But here’s another interesting thing. When I do wrong, I am inclined to minimize it – Aw, it was nothing. You’re just making a mountain out of a molehill. And I’m less likely to think I really did it on purpose. It isn’t the sort of thing a nice guy like me normally does. But when someone hurts me, I am more inclined to see it as serious, deliberate and the sort of thing you would do, you dirty creep. This is how we are wired.
So he walks out the door, still a little frightened, ashamed and angry,
still not quite convinced that he really owed that much, and he meets a guy whose ‘debt’ of a few thousand is very plain, very concrete, and very annoying. I have no trouble believing that he did what he did.
But let’s turn now to the master and ask a fresh question: what does it mean to forgive? What does forgiveness look like, feel like? We may imagine that the master felt a moment’s pang of anger and loss as he had to write off a few billion dollars. Forgiveness does have in it an element of suffering as we sacrifice something we do in fact have a right to, whether this be the loss we have sustained or the proper anger it stirs.

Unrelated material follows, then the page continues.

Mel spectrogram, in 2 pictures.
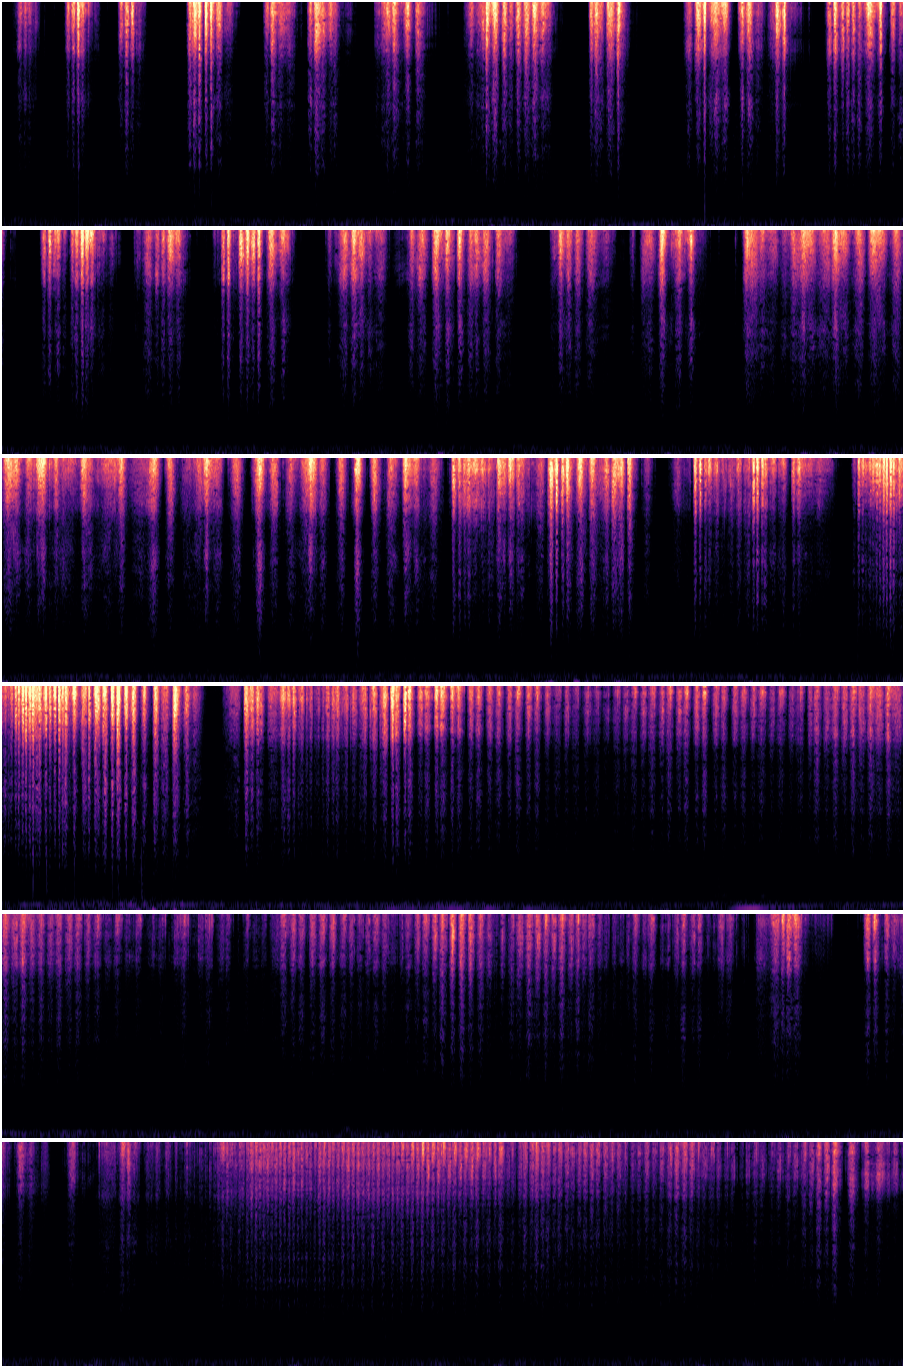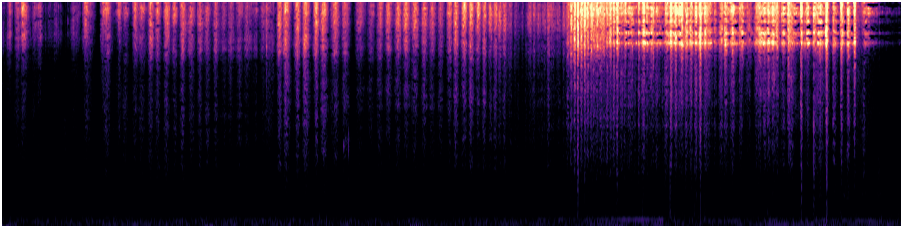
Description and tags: Shakes recorded at different intensity and rythm.
maracas, percussion, percussive, shake, shakes, shaking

But we see something else. We see that he was deeply moved with pity. He saw clearly how badly this poor servant had ruined his life. He could feel the man’s pain. This servant had become a real human being for the master, not just an employee with a bad record. He could see the family behind him and sense the danger hanging over them. And because he saw the great value of his life, he decided that he would exercise the great power he had to protect this man from his own folly. Forgiveness is truly an act of power and freedom, a freely-chosen act of restoring life and freedom to one who has hurt us. And in the process he too was freed – from his rage, and from obsession with how he’d been cheated.
In other words, this master looked at his servant with love and, because he did, he saw what was really there. I believe that this is one of the deepest truths of our faith. We say love is blind, whatever that means. But I think that we cannot see reality, we cannot make sense of what is around us, unless we learn to see it in the light of God’s love for the world. We may see many facts. But without love we cannot see reality. And when we look upon each other in love, we see the deeply flawed
and valuable creatures that have so much in common with us.
But now, one last thing. The master sees how badly the servant treats his friend and promptly flings the wretch in jail. And this right after Jesus had told Peter that there really is no end to forgiving. Isn’t that a little inconsistent? Shouldn’t the master have forgiven him for being such a jerk? I don’t think so. See, the real question is this: what rules do you choose to play by? If you think it over, and decide that you are going to reject the rule of God’s mercy and play by the rules of strict justice instead, God in the end will say – all right. That’s how you want it, you can live with your choice. If that’s what you want.